A fishery has been forced to pay for expensive CCTV equipment to protect its stock from poachers taking advantage of lockdown.
Kinross Trout Fishery management say they are targeted by the odd poacher on winter nights but have now been forced to install cameras to monitor the loch 24 hours a day.
With no paying anglers around the loch to scare off hungry cormorants, director Garry Hunter’s fish stock is already being depleted and illegal anglers are also raiding the £70,000 worth of stock swimming in the loch.
The former policeman said: “If people were dying for food, I wouldn’t mind but the poachers are just using this as an opportunity.”
52-year-old Garry says he made the call to shut up shop the day before lockdown was enforced but is now paying the price.
“Last week, we decided that the risk was low but the severity was a potential fatality, so we decided to close. Lockdown was announced the next day.”
“We had signs of poachers over the winter. We’ve had to invest in wildlife cameras which send photos to my phone every time the beams are crossed. I shouldn’t have to be spending £800 to watch my stock.”
Garry is worried because his business is not eligible for non-domestic rates relief and he and his two part-time employees will rely on the 80% salary payments from Westminster.
However, after setting up the business from his savings in May 2018, Garry is anxious his decision not to take a wage for the first five months could leave him struggling.
He says the last thing he needs is to waste time and money on dealing with unwanted visitors, such as poachers and dog walkers breaking into the grounds around the loch for some exercise.
“We’ve had a horrendous winter with storms so we’ve had fewer anglers. The start of the season was our chance to claw things back.
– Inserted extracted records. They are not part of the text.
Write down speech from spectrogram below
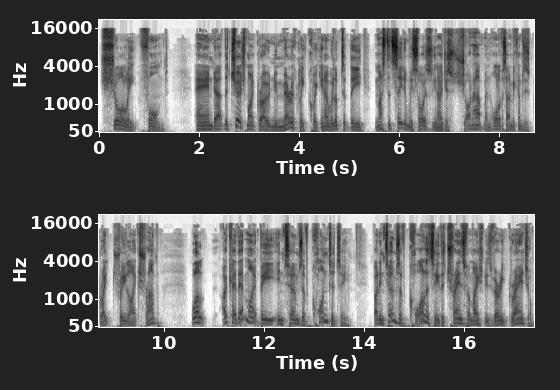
surely formed. And uh, the church might grow numerically quick. You know, we looked at the mustard seed and we saw it, you know, just shot up and all of a sudden becomes this great tree like shrub. Well, okay, that might be in terms of quantity. But in terms of quality, the transformation is very gradual.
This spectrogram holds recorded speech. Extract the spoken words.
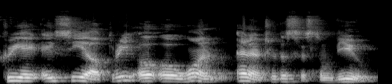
create ACL 3001 and enter the system view.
“We’ve had dog walkers in and other people climbing the fences to go for a stroll. Every time that happens, I have to drive half an hour down to sanitise the fences and padlocks.
“Folk are climbing over my fences, potentially leaving or receiving the virus and risking their health and mine.
“Dog walkers also leaving dog waste on my land causing work I could do without. This is private land not a public park. I’d rather spend that fuel money on putting food on the table.”
“We have 10 cameras on the water all the time and I will be informing the police if it continues.”